Landing Page vs. Website: What’s the Difference?
The Difference between a Landing Page and a Website
How does a landing page differ from a website? Structurally, a website usually consists of at least five pages and has a complete navigation menu. The purpose of your website is to inform your audience about your business and your products/services. Your website should have all the information your potential and existing customers need. When writing content for your website, keep your audience in mind and be sure to answer all of their potential questions about who you are, what you sell, and how they can benefit from what you do.

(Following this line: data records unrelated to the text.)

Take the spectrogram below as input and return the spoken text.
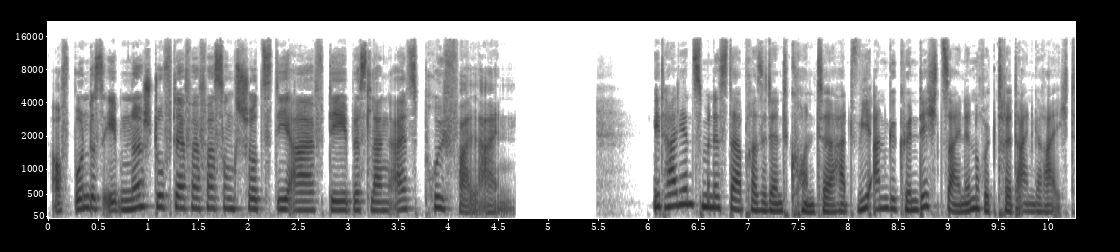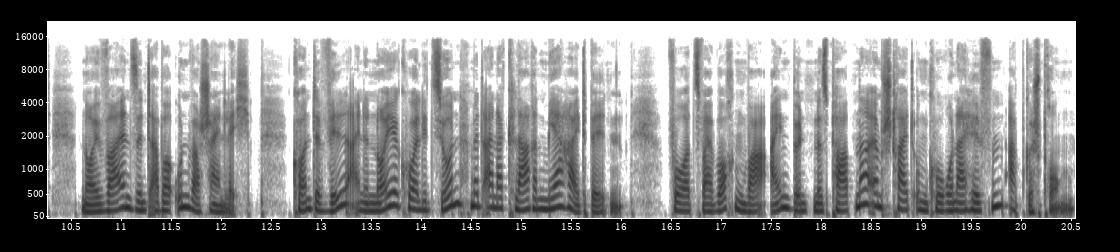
Auf Bundesebene stuft der Verfassungsschutz die AfD bislang als Prüffall ein. Italiens Ministerpräsident Conte hat wie angekündigt seinen Rücktritt eingereicht. Neuwahlen sind aber unwahrscheinlich. Conte will eine neue Koalition mit einer klaren Mehrheit bilden. Vor zwei Wochen war ein Bündnispartner im Streit um Corona-Hilfen abgesprungen.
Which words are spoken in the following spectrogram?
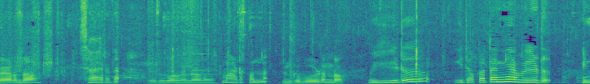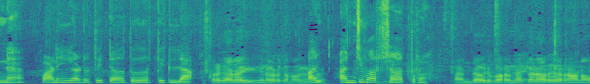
പേരെന്താ? ശാരദ. ഏത് കോളനിയിലാണ്? മടക്കുന്നു. നിങ്ങൾക്ക് വീടുണ്ടോ? വീട് ഇതൊക്കെ തന്നെയാ വീട്. പിന്നെ പണി എടുത്തിട്ട് തീർത്തിട്ടില്ല. എത്ര കാലമായി ഇങ്ങനെ കിടക്കണം അഞ്ച് വർഷം അത്ര എന്താ അവർ പറയുന്നത് കരാറുകാരനാണോ?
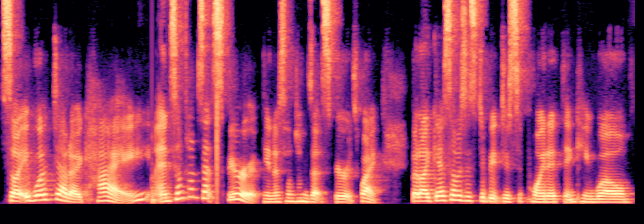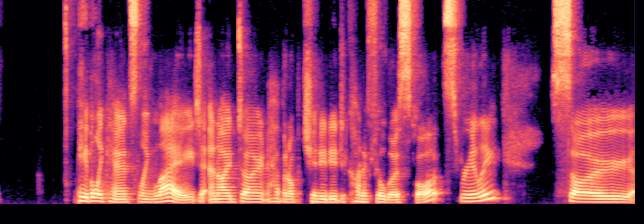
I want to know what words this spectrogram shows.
So it worked out okay. And sometimes that's spirit, you know, sometimes that's spirit's way. But I guess I was just a bit disappointed thinking, well, people are canceling late and I don't have an opportunity to kind of fill those spots really. So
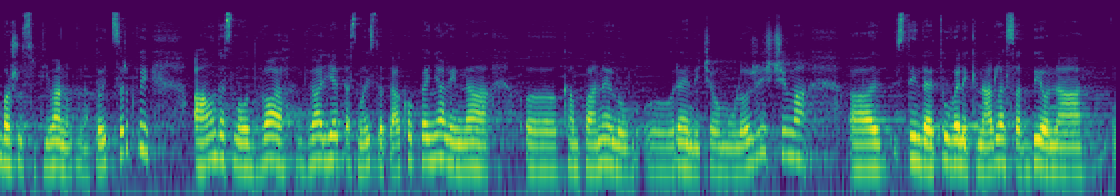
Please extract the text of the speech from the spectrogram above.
baš u Sutivanu na toj crkvi, a onda smo u dva, dva ljeta smo isto tako penjali na e, kampanelu uh, Rendićevom u Ložišćima, s tim da je tu velik naglasak bio na e,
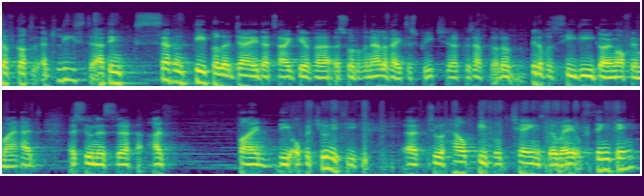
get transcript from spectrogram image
I've got at least, I think, seven people a day that I give a, a sort of an elevator speech because uh, I've got a bit of a CD going off in my head as soon as uh, I find the opportunity uh, to help people change their way of thinking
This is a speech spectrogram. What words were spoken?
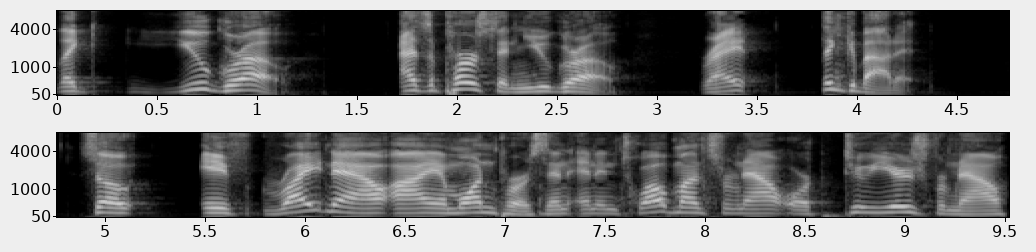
like you grow as a person, you grow, right? Think about it. So if right now I am one person and in 12 months from now or two years from now,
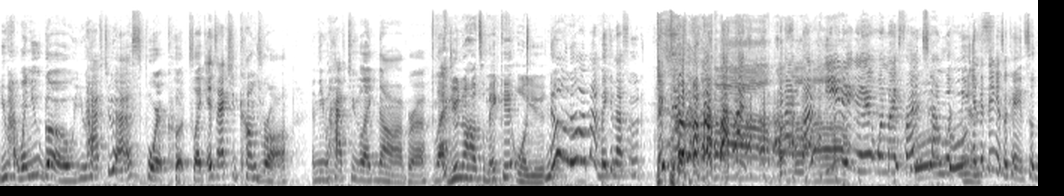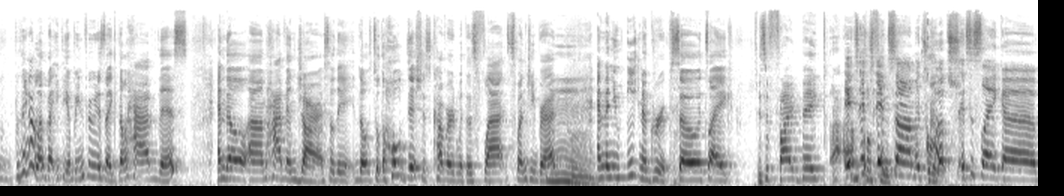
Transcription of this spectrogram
you ha- when you go, you have to ask for it cooked. Like it actually comes raw, and you have to like nah, bruh. Like Do you know how to make it, or you? no, no, I'm not making that food. It's just, but I love eating it when my friends come with me. And the thing is, okay, so the thing I love about Ethiopian food is like they'll have this. And they'll um, have injera, so the they'll- so the whole dish is covered with this flat, spongy bread, Mm. and then you eat in a group. So it's like Is it fried baked? I- I'm it's it's, confused. it's um it's Cooked. cooked. It's just like um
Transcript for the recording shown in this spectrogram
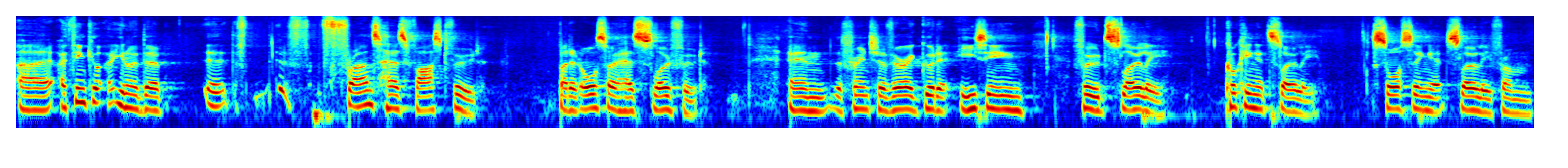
uh, I think, you know, the, f- France has fast food, but it also has slow food. And the French are very good at eating food slowly cooking it slowly, sourcing it slowly from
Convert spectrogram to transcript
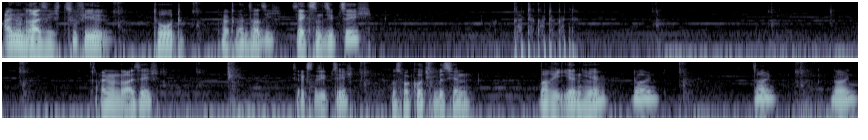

A landing page is usually only one page of content with limited navigation. In fact, removing the navigation menu from your landing page can increase conversions by 100%. The information on your landing page will also be specific to one thing such as a new product or discount. Your landing page should be clear and simple with one call-to-action. Landing pages are meant to drive sales or generate leads, which is why you shouldn’t overwhelm visitors with too many distractions. On your website, a visitor can become distracted by your about page, your latest blog post, or a different product page. With a landing page, however, you’re keeping all the focus on one specific item. Your focused content and clear action will help generate more conversions than if you added a page to your existing website.
Which One Do I Need?
What is your goal? Are you trying to launch a new product? Is your goal to showcase all of your services in detail? Decide what you want to accomplish, then determine whether a landing page or a website will help you achieve your goal. Here are a few example scenarios to help you get started:
Scenario 1: Establish Credibility for Your Business
Before you can earn the trust of your audience, you have to establish your business as credible. You can build credibility for your business with a well-designed website. You can tell your story, describe products and services in detail to manage the expectations of your customers, and include testimonials and reviews. A good-looking website with simple navigation, clear purpose, and customer-facing content is an effective way to make a great impression on your target audience.
Scenario 2: Launch a PPC Campaign for Your New Product
Landing pages are ideal for pay-per-click (PPC) ad campaigns. Google assigns quality scores to ads based on how relevant the ad copy is to the associated link. You can match the copy on your landing page to your ad copy to improve your quality score. Because landing pages have limited navigation and fewer distractions than a website, they are perfect for highlighting a new product. You can dedicate the landing page to one specific product with a clear call-to-action (CTA).
Scenario 3: Highlight Your Different Business Locations
It’s easier to feature all of your business locations with a website instead of a landing page. You might consider using a landing page if you want to highlight a new location with a grand opening event (see Scenario 4). If you’re just providing a list or detailed information for each of your locations, then a website will work better. You can have a different web page for each of your locations on your website. This allows you to share detailed, location-specific information that customers would need to go to your store. Address, phone number, directions, and store hours will vary based on the location.you can also include photos for each store and location-based keywords to help people find the store nearest to them.
Read more: Understanding Local SEO
Scenario 4: Generate Awareness for Your Upcoming Event
Landing pages are less expensive to build and quicker to complete, which makes them better suited for temporary content like a sale or event. Because landing pages typically have one topic of focus, you can dedicate the entire page to event information. You can easily and quickly update information like the time, location, ticket prices, and weather changes for your attendees. And you can include a button for people to RSVP, which will help you prepare and plan for the event.
Read more: Why You Need a Website for Your Event
Scenario 5: Showcase and Sell All of Your Products Online
With a website, you can showcase all of your products online and make them available to people all over the world. A website is better for showing a comprehensive list of the products you sell. You have more room to share images, descriptions, features, reviews, prices, and more on your website than you would on a landing page.
Read more: Hosting Your Ecommerce Site
Scenario 6: Generate Leads with Gated Content
If you’re working on generating new leads for your business with gated content, then you should use a landing page. With a landing page, you can keep the focus on your content and your lead capture form. Whether you have an ebook, infographic, white paper, free trial, or email series, a landing page will make it easier for people to convert. They won’t get distracted by a navigation menu or other pages and will have one clear CTA to follow.
Read more: What to Do After You Build Your Website
Landing pages are quickly becoming an essential part of digital marketing strategies. Businesses with more than 40 landing pages generated 12 times more leads than businesses with five or less. As you explore your online business needs, you’ll likely find room for a few landing pages. The more landing pages you create to complement your website, the more data you’ll gather about your audience so you can see which pages are the most effective. Companies see a 55% increase in leads when increasing their number of landing pages from 10 to 15. While landing pages are no substitute for a website, they’re still effective and important additions to your online content marketing.